The planes began to leave in June 1945, and by August the same year, the base stood silent and empty
In October 1945 the base was handed over to the RAF 258th Maintenance Unit, with the airfield finally closing in January 1948, with the land and buildings sold off.
Apart from having the somewhat dubious reputation of losing the most commanders, the 452nd Bomb Group had a couple of other memorable moments during their operational period at Station 142
First Lieutenant Donald Gott and Second Lieutenant William E Metzger Jr were each awarded the Medal of Honor posthumously for remaining with their aircraft crippled during a mission over Germany on the 9th November 1944

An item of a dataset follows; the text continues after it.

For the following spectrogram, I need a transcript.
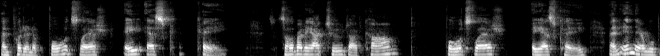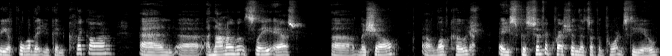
and put in a forward slash ASK, celebratingact2.com forward slash ASK. And in there will be a form that you can click on and uh, anonymously ask uh, Michelle, a love coach, Yep. A specific question that's of importance to you.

For a full account of their heroic episode, click on this link https://www.argunners.com/secret-world-war-ii-b-17-lady-jeannette/
The group also won a Distinguished Unit Citation late in the war for a determined attack on German jet-fighter base at Kaltenkirchen, on 7th April 1945. The DUC awarded to the 452nd was the last ever DUC given to an 8th Air Force unit in WW2.

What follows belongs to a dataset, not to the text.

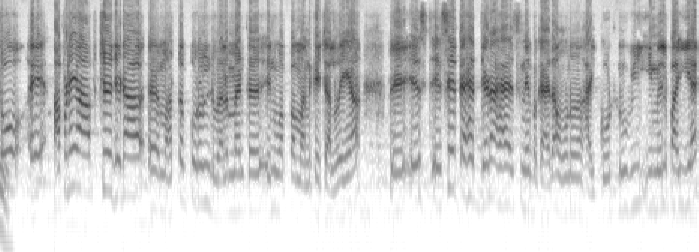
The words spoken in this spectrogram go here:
ਸੋ ਇਹ ਆਪਣੇ ਆਪ 'ਚ ਜਿਹੜਾ ਮਹੱਤਵਪੂਰਨ ਡਿਵੈਲਪਮੈਂਟ ਇਹਨੂੰ ਆਪਾਂ ਮੰਨ ਕੇ ਚੱਲ ਰਹੇ ਹਾਂ। ਤੇ ਇਸ ਇਸੇ ਤਹਿਤ ਜਿਹੜਾ ਹੈ ਇਸਨੇ ਬਕਾਇਦਾ ਹੁਣ ਹਾਈ ਕੋਰਟ ਨੂੰ ਵੀ ਈਮੇਲ ਪਾਈ ਹੈ।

Sent on a mission to attack this important German airfield, the group was attacked by some 40 to 50 mixed German fighters, including ME262 jets, and possibly elements of the Sonderkommando Elbe. (I will be covering this unit in another post) Under intense pressure, from enemy fighters, and from the concentrated fire of FLAK batteries defending the base, they managed to complete their mission, and seriously damage the airfield.

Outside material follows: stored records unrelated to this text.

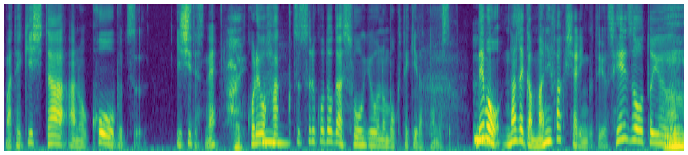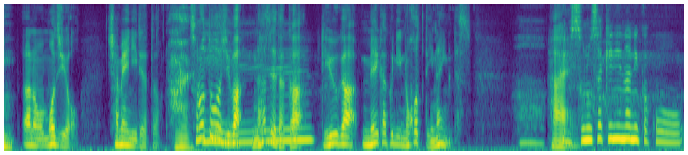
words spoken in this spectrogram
まあ、適したあの鉱物石ですね、はい、これを発掘することが創業の目的だったんです、うん、でもなぜかマニファクチャリングという製造という、うん、あの文字を社名に入れたと、はい、その当時はなぜだか理由が明確に残っていないんです。はい、その先に何かこ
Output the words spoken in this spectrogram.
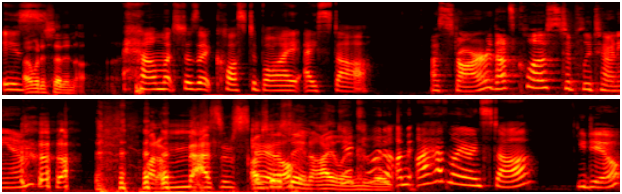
is I would have said an. how much does it cost to buy a star? A star? That's close to plutonium. On a massive scale. I was gonna say an island. Yeah, kind of. but I mean, I have my own star. you do?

I wanted to finish on a human story, and I came across this little gem whilst researching Deopham Green, Though Deopham Green was removed from the front lines of battle, it was not without its dangers. One threat was German V-1 rockets, which were designed to hit whatever they could after running out of a set amount of fuel. One landed near the station's explosives storage dump, and its most likely another V1 was responsible for the following story
I was born just down the road from the airfield at Sunnyside Farm Deopham my father was a small-hold farmer his name was Stanley Leverett. His small dairy herd was wiped out one night when a German bomb intended for the airfield exploded in the corner of my dads pasture where they had gathered for the night. My dad had named every cow in his small herd and one night in the local pub 'The Victoria', in Deopham, an American airman who dad had become friendly with asked him to write down their names, he later told my dad that before a raid on Germany they had written al their names on bombs they dropped during the raid. Thanks to the brave Americans dad felt he had got his revenge."
It's so lovely to think that Stanley's cows got their own back!
So, there we go, I do hope i have not bored you all stupid,its difficult to judge how little, or how much to include in these posts. Whilst I think its so important that people understand what we are trying too do, I am also conscious of the fact, that not everybody is that interested in the historical side of what we do as a paranormal group
Every airfield we investigate has a back story, all of them very moving, some of them are really quite fascinating too, and we want to share as much as we can.
As we continue our journey, from Station to Station, we will touch on so much more, trying to bring home a sense of reality, what it was like to live and work on our Ghost Airfields. Links you might like to explore
I would like to thank the American Air Museum and the IWM, for allowing us to use some of their image collection in this article.